Author interviews, book reviews, editors picks, and more. Read it now
Top customer reviews
There was a problem filtering reviews right now. Please try again later.
The order of presentation of the poets and their work is by date of birth, and they are further marshalled into sections titled The Eighteenth Century, Around Pushkin, Pushkin, After Pushkin, The Twentieth Century and Three More Recent Poets.
For each poet a short biography is provided, which serves also as an introduction to his or her poems. Robert Chandler explains in his Introduction that the number of pages given to a poet does not always reflect the editors' estimate of his or her importance. Their aim, he writes, has been to include only translations that work as poems in English. Given that we are turning to a volume that presents the poems only in English (very little Russian is found in the entire volume*), most of us will welcome that decision.
When it comes to Innokenty Annesky (1855-1909), however, we cannot help but share the regret of the editors that although they 'would have liked to do more to expand his readership, [he] is exceptionally hard to translate'. So we are pleased to settle, with them, for six complete poems.
Fortunately, most of the poets and their work are much more accessible. Perhaps the most accessible of all is Ivan Krylov (1769-1844). The 11 Krylov poems selected here, translated by Gordon Pirie, could readily occupy a whole, large-format book, lavishly illustrated, intended for the delight of children and the parents and other adults who might read the poems to them.
There are other fun poems too, although the overall tone, especially in the Twentieth Century section, is often heavy. The great hardships and injustices that followed the Bolshevik Revolution, capped by Stalin's Great Purge, the Nazi invasion, the Leningrad Blockade and the Gulag, feature strongly in both poems and biographies. Suicides, executions, days of queuing outside prison (in hope of being allowed to pass-in something to comfort a loved one), internal exile, escape and expulsion from the Soviet bloc are all present too. For the most part, Russia's poets have exhibited no lack of courage, either in their private lives or in their choice of poetic material.
Another striking feature is the linkage over time both between individual poets and between the poems they have bequeathed to posterity. One poet has been influenced by, encouraged by, even mentored by another: one poem (not just its theme) has been taken-up by another, even a series of other poets. And in the Gulag, in the face of suppression and for want of paper, they famously committed to memory huge amounts of their own and other poets' writing.

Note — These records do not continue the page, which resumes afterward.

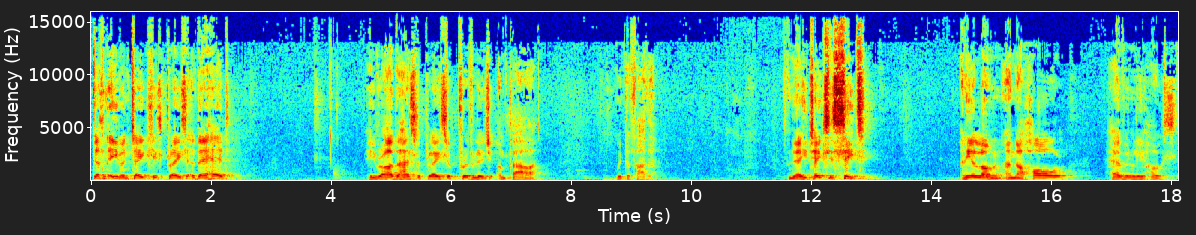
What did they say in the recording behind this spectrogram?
Doesn't even take his place at their head. He rather has the place of privilege and power with the Father. And there he takes his seat, and he alone, and the whole heavenly host,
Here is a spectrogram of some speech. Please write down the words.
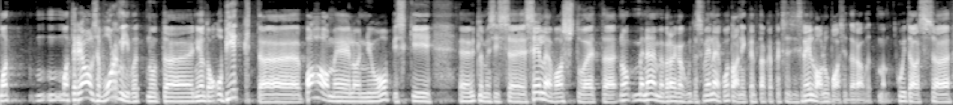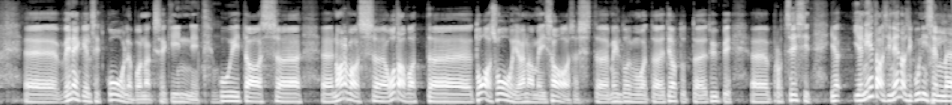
mat-, materiaalse vormi võtnud äh, nii-öelda objekt. Äh, pahameel on ju hoopiski äh, ütleme siis selle vastu, et no me näeme praegu, kuidas Vene kodanikelt hakatakse siis relvalubasid ära võtma, kuidas venekeelseid koole pannakse kinni, kuidas Narvas odavat toasooja enam ei saa, sest meil toimuvad teatud tüüpi protsessid ja, ja nii edasi, nii edasi, kuni selle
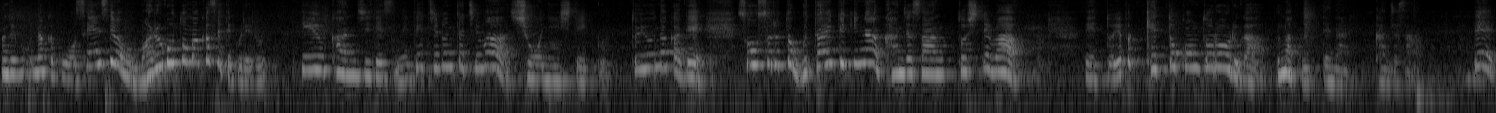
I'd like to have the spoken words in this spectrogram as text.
なのでなんかこう先生はもう丸ごと任せてくれるっていう感じですね。で自分たちは承認していくという中でそうすると具体的な患者さんとしてはえっと、やっぱ血糖コントロールがうまくいってない患者さん。で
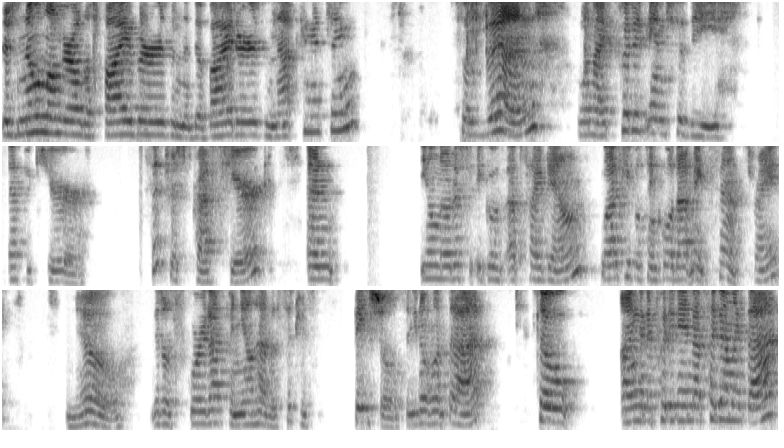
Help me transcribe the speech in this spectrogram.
There's no longer all the fibers and the dividers and that kind of thing. So then when I put it into the Epicure citrus press here, and you'll notice it goes upside down. A lot of people think, well, that makes sense, right? No, it'll squirt up and you'll have a citrus facial, so you don't want that. So I'm gonna put it in upside down like that,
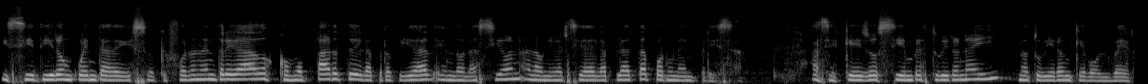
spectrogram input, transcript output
y se dieron cuenta de eso, que fueron entregados como parte de la propiedad en donación a la Universidad de La Plata por una empresa. Así es que ellos siempre estuvieron ahí, no tuvieron que volver.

It is tempting to describe this book as encyclopaedic. In as much as it opens only in about 1780 and is able to cover a mere fraction of the work of a finite number of poets, of course it is not. But the great quantity and range of material that is included, plus the wonderfully informative Introduction, Bibliography and Notes do indeed take it a long way towards qualifying for that descriptor.
* The Editors provide a bi-lingual Table of Contents and the full text, in Russian, of most of the poems in the book not still in copyright on https://pbrp.wordpress.com
For example, this translation of Afanasy Fet
"I come again with greetings new,
to tell you day is well begun;
to say that leaves are fresh with dew
and dappled in the early sun"
these are fine lines, but rhyme, to me, adds the wrong emphasis by forcibly conjoining new-dew and begun-sun. Both pairs of words make perfect sense, but also add nothing surprising. Without them, attention would naturally drop to the more interesting part of the poem: what kind of report is this? What kind of person needs a report of the weather? Why is the poetic project underlying a bureacratic report about the subject of spring? In other words, the rhyme is distracting, unsatisfying, and ultimately undermining.
My friend who knows more about russian poetry than I do tells me that russian poetry was and is written in a regular meter. Perhaps the translators chose to translate these poems in meter for that reason. To me, however, that was the wrong rather than authentic choice.